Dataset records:
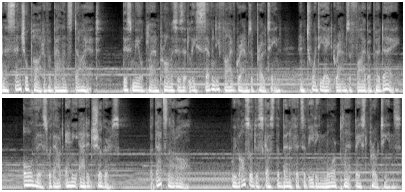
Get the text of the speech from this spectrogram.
an essential part of a balanced diet. This meal plan promises at least 75 grams of protein and 28 grams of fiber per day. All this without any added sugars. But that's not all. We've also discussed the benefits of eating more plant-based proteins.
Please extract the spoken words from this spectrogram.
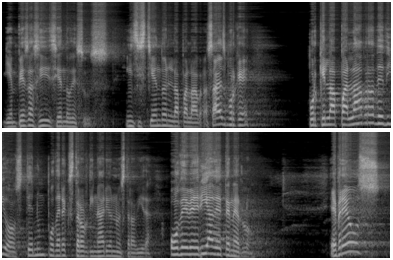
Y empieza así diciendo Jesús, insistiendo en la palabra. ¿Sabes por qué? Porque la palabra de Dios tiene un poder extraordinario en nuestra vida, o debería de tenerlo. Hebreos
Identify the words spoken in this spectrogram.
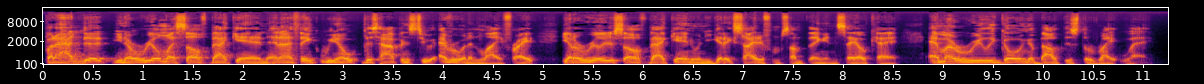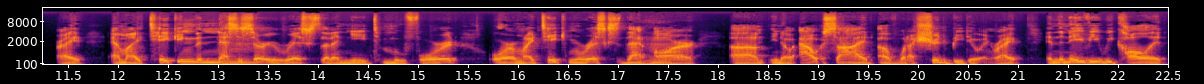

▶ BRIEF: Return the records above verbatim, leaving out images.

▶ SOLUTION TO THIS TASK:
Get the text of the speech from this spectrogram.
an essential part of a balanced diet. This meal plan promises at least 75 grams of protein and 28 grams of fiber per day. All this without any added sugars. But that's not all. We've also discussed the benefits of eating more plant-based proteins.
Please extract the spoken words from this spectrogram.
Y empieza así diciendo Jesús, insistiendo en la palabra. ¿Sabes por qué? Porque la palabra de Dios tiene un poder extraordinario en nuestra vida, o debería de tenerlo. Hebreos
Identify the words spoken in this spectrogram.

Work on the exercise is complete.